Working data:

◆ ◆ ◆ ◆ ◆ ◆ ◆

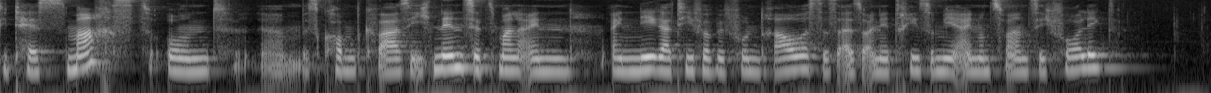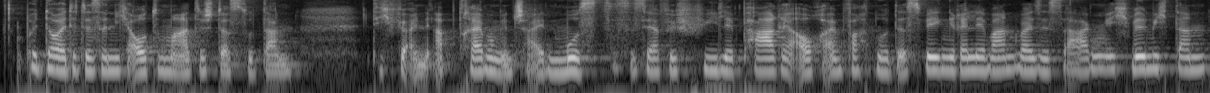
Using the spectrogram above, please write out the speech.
die Tests machst und ähm, es kommt quasi, ich nenne es jetzt mal ein, ein negativer Befund raus, dass also eine Trisomie 21 vorliegt, bedeutet das ja nicht automatisch, dass du dann dich für eine Abtreibung entscheiden musst. Das ist ja für viele Paare auch einfach nur deswegen relevant, weil sie sagen, ich will mich dann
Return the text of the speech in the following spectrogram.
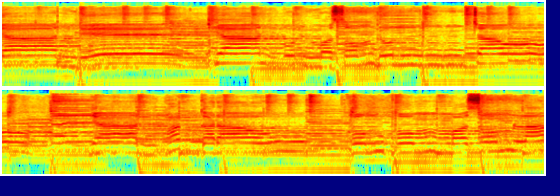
ยานเดยานบุญบ่สมดุลเจ้ายานพักกระเดาคมคมบ่สมลา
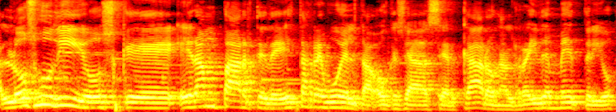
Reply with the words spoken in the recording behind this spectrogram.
los judíos que eran parte de esta revuelta o que se acercaron al rey Demetrio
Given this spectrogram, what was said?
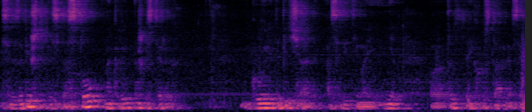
Если вы запишете для себя, стол накрыт на шестерых. Горе до печали, а среди моих нет. Вот это их устали, среди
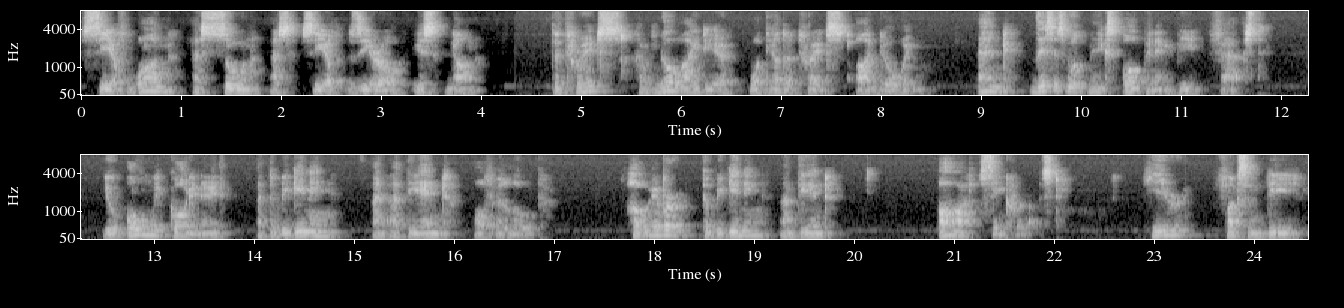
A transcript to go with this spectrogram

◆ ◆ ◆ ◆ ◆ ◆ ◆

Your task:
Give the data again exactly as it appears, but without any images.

Reply:
Using the spectrogram above, please write out the speech.
die Tests machst und ähm, es kommt quasi, ich nenne es jetzt mal ein, ein negativer Befund raus, dass also eine Trisomie 21 vorliegt, bedeutet das ja nicht automatisch, dass du dann dich für eine Abtreibung entscheiden musst. Das ist ja für viele Paare auch einfach nur deswegen relevant, weil sie sagen, ich will mich dann
Return the text of the speech in the following spectrogram.
ยานเดยานบุญบ่สมดุลเจ้ายานพักกระเดาคมคมบ่สมลา
Reply with the words spoken in the recording behind this spectrogram.
los judíos que eran parte de esta revuelta o que se acercaron al rey Demetrio
Given this spectrogram, what was said?
Если вы запишете для себя, стол накрыт на шестерых. Горе до печали, а среди моих нет. Вот это их устали, среди
A transcript to go with this spectrogram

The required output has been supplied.